Goal of the exercise →
Nothing but the pictures should go missing; return all the entries below exactly.

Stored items
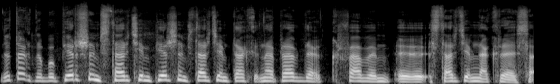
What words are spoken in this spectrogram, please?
No tak, no bo pierwszym starciem, pierwszym starciem tak naprawdę krwawym yy, starciem na, kresa,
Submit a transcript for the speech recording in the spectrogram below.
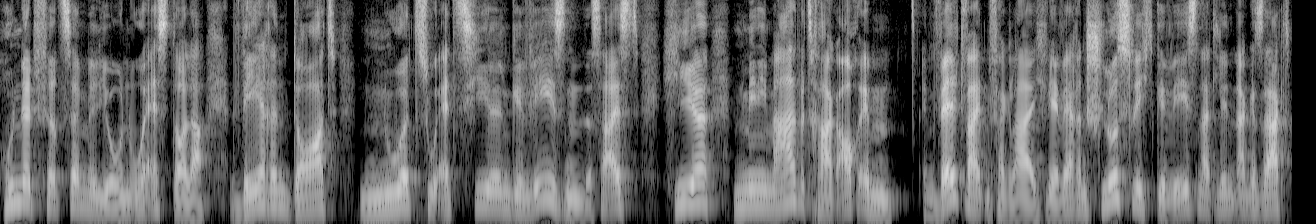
114 Millionen US-Dollar wären dort nur zu erzielen gewesen. Das heißt, hier ein Minimalbetrag, auch im im weltweiten Vergleich, wir wären Schlusslicht gewesen, hat Lindner gesagt.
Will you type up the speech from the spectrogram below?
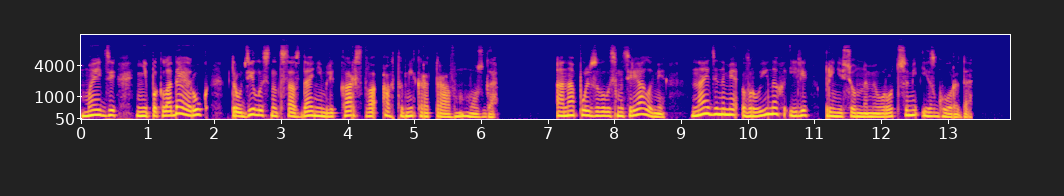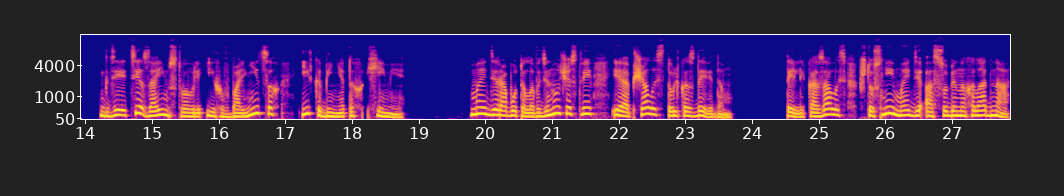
Мэдди, не покладая рук, трудилась над созданием лекарства от микротравм мозга. Она пользовалась материалами, найденными в руинах или принесенными уродцами из города – где те заимствовали их в больницах и кабинетах химии. Мэдди работала в одиночестве и общалась только с Дэвидом. Телли казалось, что с ней Мэдди особенно холодна,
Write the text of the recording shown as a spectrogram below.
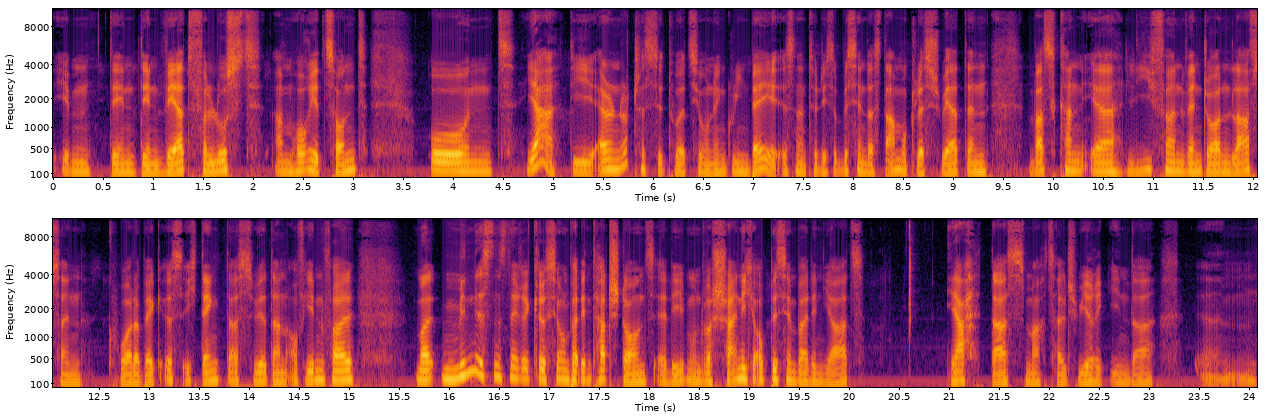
eben den, den Wertverlust am Horizont. Und ja, die Aaron Rodgers-Situation in Green Bay ist natürlich so ein bisschen das Damoklesschwert, denn was kann er liefern, wenn Jordan Love sein Quarterback ist. Ich denke, dass wir dann auf jeden Fall mal mindestens eine Regression bei den Touchdowns erleben und wahrscheinlich auch ein bisschen bei den Yards. Ja, das macht es halt schwierig, ihn da ähm,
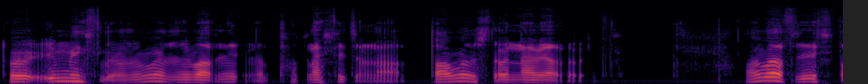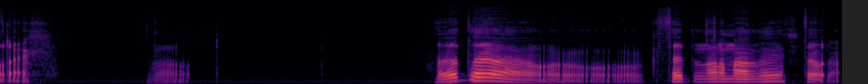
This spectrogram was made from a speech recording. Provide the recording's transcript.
то и мысли у него не возникнет относительно того, что он навязывает. У вас есть страх. Вот. Это, кстати, нормальная история.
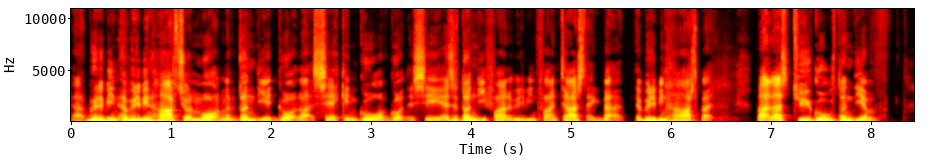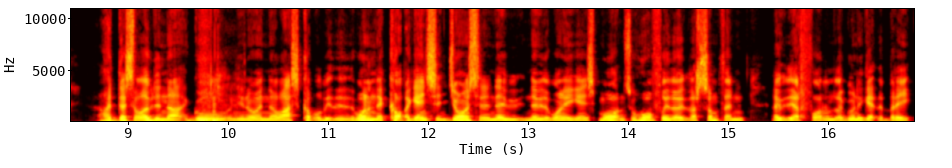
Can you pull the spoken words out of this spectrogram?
it would have been it would have been harsh on Morton if Dundee had got that second goal. I've got to say, as a Dundee fan, it would have been fantastic, but it would have been harsh. But that, that's two goals Dundee have had disallowed in that goal. you know, in the last couple of weeks, the one in the cup against St Johnstone, and now now the one against Morton. So hopefully there's something out there for them. They're going to get the break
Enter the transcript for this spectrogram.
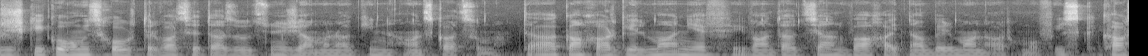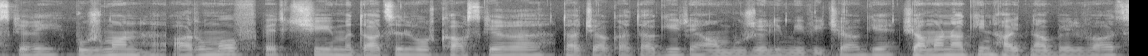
բժշկի կողմից խորհուրդ տրված հետազոտությունների ժամանակին անցկացումը։ Դա կանխարգելման եւ հիվանդության վաղ հայտնաբերման առումով, իսկ քաղցկեղի բուժման առումով պետք չի մտածել, որ քաղցկեղը դա ճակատագիր է, անբուժելի մի վիճակ է, ժամանակին հայտնաբերված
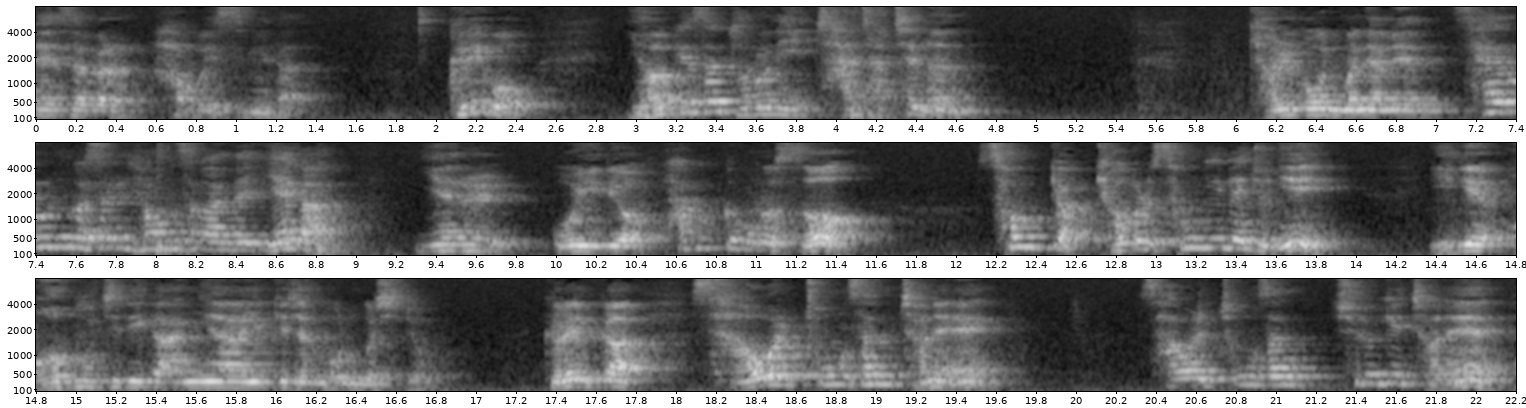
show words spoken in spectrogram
해석을 하고 있습니다. 그리고 여기서 들어오는 이 자 자체는 결국은 뭐냐면 새로운 것을 형성하는데 얘가 얘를 오히려 화급금으로써 성격, 격을 성립해 주니 이게 어부지리가 아니냐 이렇게 저는 보는 것이죠. 그러니까 4월 총선 전에 4월 총선 치르기 전에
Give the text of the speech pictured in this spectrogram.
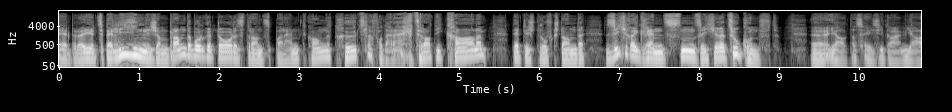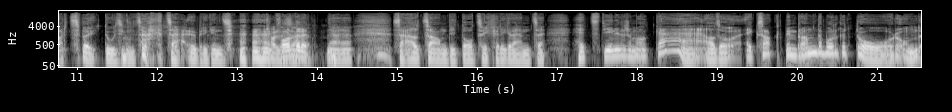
Herr Breuer, zu Berlin ist am Brandenburger Tor ein Transparent gehangen, kürzlich von den Rechtsradikalen. Dort ist drauf gestanden, sichere Grenzen, sichere Zukunft. Äh, ja, das haben sie da im Jahr 2016 übrigens gefordert. Ja, ja. Seltsam, die todsichere Grenze. Hat es die nicht schon mal gegeben? Also exakt beim Brandenburger Tor. Und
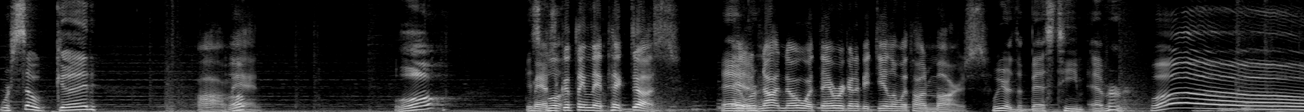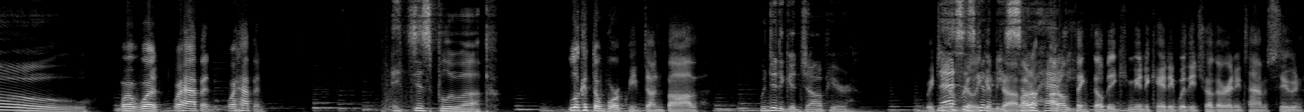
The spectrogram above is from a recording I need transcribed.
We're so good. Oh man, Oh. It's man, it's a good thing they picked us. Yeah, they did not know what they were going to be dealing with on Mars. we are the best team ever. Whoa! What what what happened? What happened? It just blew up. Look at the work we've done, Bob. We did a good job here. We did NASA's a really gonna good be job. so I, don't, I don't think they'll be communicating with each other anytime soon.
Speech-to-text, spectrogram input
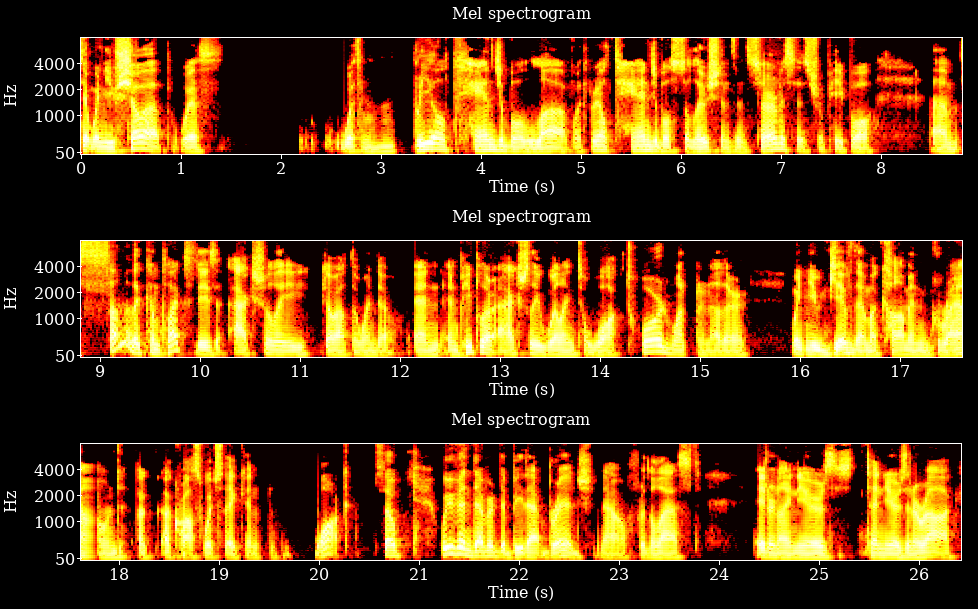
that when you show up with with real tangible love, with real tangible solutions and services for people, um, some of the complexities actually go out the window. And, and people are actually willing to walk toward one another when you give them a common ground a, across which they can walk. So we've endeavored to be that bridge now for the last eight or nine years, 10 years in Iraq,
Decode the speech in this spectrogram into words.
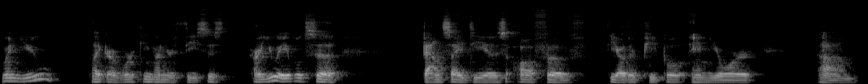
When you like are working on your thesis, are you able to bounce ideas off of the other people in your um,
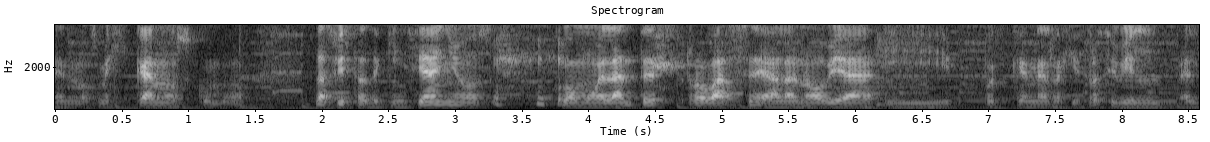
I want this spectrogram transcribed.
en los mexicanos como las fiestas de 15 años, como el antes robarse a la novia y pues que en el registro civil el,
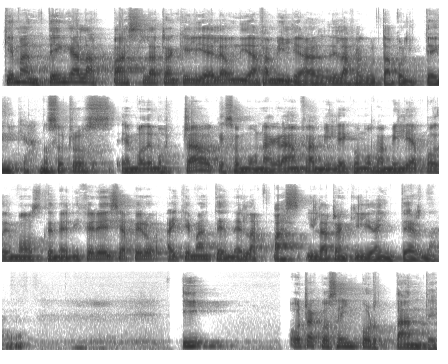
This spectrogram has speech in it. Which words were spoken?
Que mantenga la paz, la tranquilidad y la unidad familiar de la Facultad Politécnica. Nosotros hemos demostrado que somos una gran familia y como familia podemos tener diferencias, pero hay que mantener la paz y la tranquilidad interna. Y otra cosa importante,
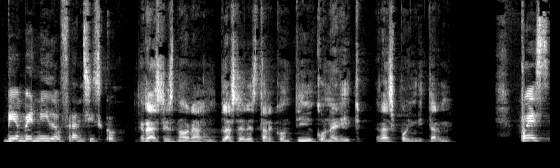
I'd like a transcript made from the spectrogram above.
Bienvenido, Francisco. Gracias, Nora. Un placer estar contigo y con Eric. Gracias por invitarme. Pues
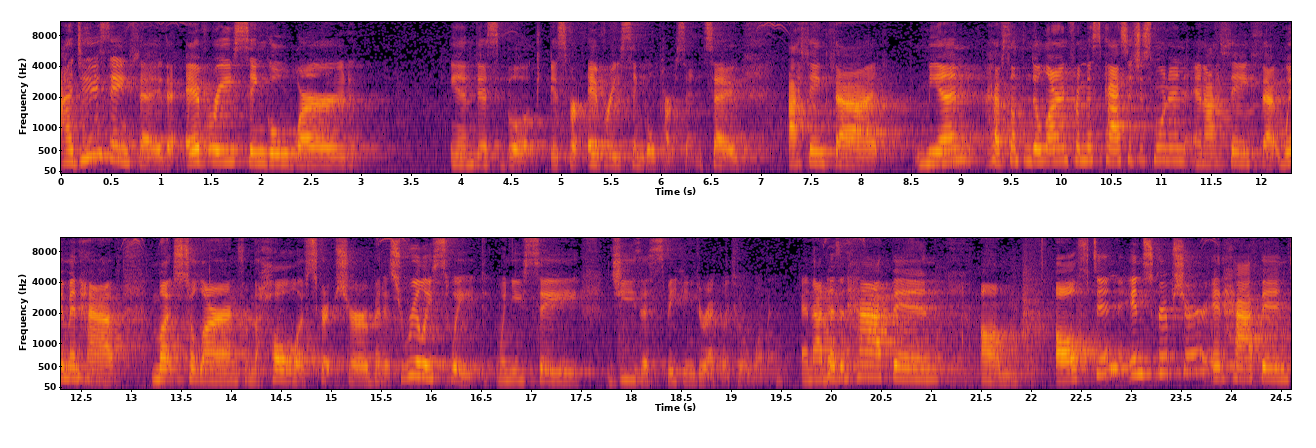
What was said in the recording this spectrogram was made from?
I do think, though, that every single word in this book is for every single person. So, I think that men have something to learn from this passage this morning, and I think that women have much to learn from the whole of Scripture, but it's really sweet when you see Jesus speaking directly to a woman. And that doesn't happen um, often in Scripture. It happened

Result →
What words are spoken in this spectrogram, please?
No tak, no bo pierwszym starciem, pierwszym starciem tak naprawdę krwawym yy, starciem na, kresa,
Submit a transcript for the speech recording in the spectrogram below.
114 Millionen US-Dollar wären dort nur zu erzielen gewesen. Das heißt, hier ein Minimalbetrag, auch im im weltweiten Vergleich, wir wären Schlusslicht gewesen, hat Lindner gesagt.
Will you type up the speech from the spectrogram below?
Мэдди, не покладая рук, трудилась над созданием лекарства от микротравм мозга. Она пользовалась материалами, найденными в руинах или принесенными уродцами из города – где те заимствовали их в больницах и кабинетах химии. Мэдди работала в одиночестве и общалась только с Дэвидом. Телли казалось, что с ней Мэдди особенно холодна,
Write the text of the recording shown as a spectrogram below.
eben den, den Wertverlust am Horizont. Und ja, die Aaron Rodgers-Situation in Green Bay ist natürlich so ein bisschen das Damoklesschwert, denn was kann er liefern, wenn Jordan Love sein Quarterback ist. Ich denke, dass wir dann auf jeden Fall mal mindestens eine Regression bei den Touchdowns erleben und wahrscheinlich auch ein bisschen bei den Yards. Ja, das macht es halt schwierig, ihn da ähm,
This spectrogram was made from a speech recording. Provide the recording's transcript.
то и мысли у него не возникнет относительно того, что он навязывает. У вас есть страх. Вот. Это, кстати, нормальная история.
Can you pull the spoken words out of this spectrogram?
it would have been it would have been harsh on Morton if Dundee had got that second goal. I've got to say, as a Dundee fan, it would have been fantastic, but it would have been harsh. But that, that's two goals Dundee have had disallowed in that goal. you know, in the last couple of weeks, the one in the cup against St Johnstone, and now now the one against Morton. So hopefully there's something out there for them. They're going to get the break
Enter the transcript for this spectrogram.
բժշկի կողմից խորհուրդ տրված հետազոտությունների ժամանակին անցկացումը։ Դա կանխարգելման եւ հիվանդության վաղ հայտնաբերման առումով, իսկ քաղցկեղի բուժման առումով պետք չի մտածել, որ քաղցկեղը դա ճակատագիր է, անբուժելի մի վիճակ է, ժամանակին հայտնաբերված
show words spoken in spectrogram
해석을 하고 있습니다. 그리고 여기서 들어오는 이 자 자체는 결국은 뭐냐면 새로운 것을 형성하는데 얘가 얘를 오히려 화급금으로써 성격, 격을 성립해 주니 이게 어부지리가 아니냐 이렇게 저는 보는 것이죠. 그러니까 4월 총선 전에 4월 총선 치르기 전에
Give the text of the speech pictured in this spectrogram.
Herr Breuer, zu Berlin ist am Brandenburger Tor ein Transparent gehangen, kürzlich von den Rechtsradikalen. Dort ist drauf gestanden, sichere Grenzen, sichere Zukunft. Äh, ja, das haben sie da im Jahr 2016 übrigens gefordert. Ja, ja. Seltsam, die todsichere Grenze. Hat es die nicht schon mal gegeben? Also exakt beim Brandenburger Tor. Und
The spectrogram above is from a recording I need transcribed.
We're so good. Oh man, Oh. It's man, it's a good thing they picked us. Yeah, they did not know what they were going to be dealing with on Mars. we are the best team ever. Whoa! What what what happened? What happened? It just blew up. Look at the work we've done, Bob. We did a good job here. We did NASA's a really gonna good be job. so I, don't, I don't think they'll be communicating with each other anytime soon.
Speech-to-text, spectrogram input
that when you show up with with real tangible love, with real tangible solutions and services for people, um, some of the complexities actually go out the window. And, and people are actually willing to walk toward one another when you give them a common ground a, across which they can walk. So we've endeavored to be that bridge now for the last eight or nine years, 10 years in Iraq,
Decode the speech in this spectrogram into words.
When you like are working on your thesis, are you able to bounce ideas off of the other people in your um,
I want this spectrogram transcribed.
en los mexicanos como las fiestas de 15 años, como el antes robarse a la novia y pues que en el registro civil el,
This spectrogram has speech in it. Which words were spoken?
Que mantenga la paz, la tranquilidad y la unidad familiar de la Facultad Politécnica. Nosotros hemos demostrado que somos una gran familia y como familia podemos tener diferencias, pero hay que mantener la paz y la tranquilidad interna. Y otra cosa importante,
I'd like a transcript made from the spectrogram above.
Bienvenido, Francisco. Gracias, Nora. Un placer estar contigo y con Eric. Gracias por invitarme. Pues
What was said in the recording this spectrogram was made from?
I do think, though, that every single word in this book is for every single person. So, I think that men have something to learn from this passage this morning, and I think that women have much to learn from the whole of Scripture, but it's really sweet when you see Jesus speaking directly to a woman. And that doesn't happen um, often in Scripture. It happened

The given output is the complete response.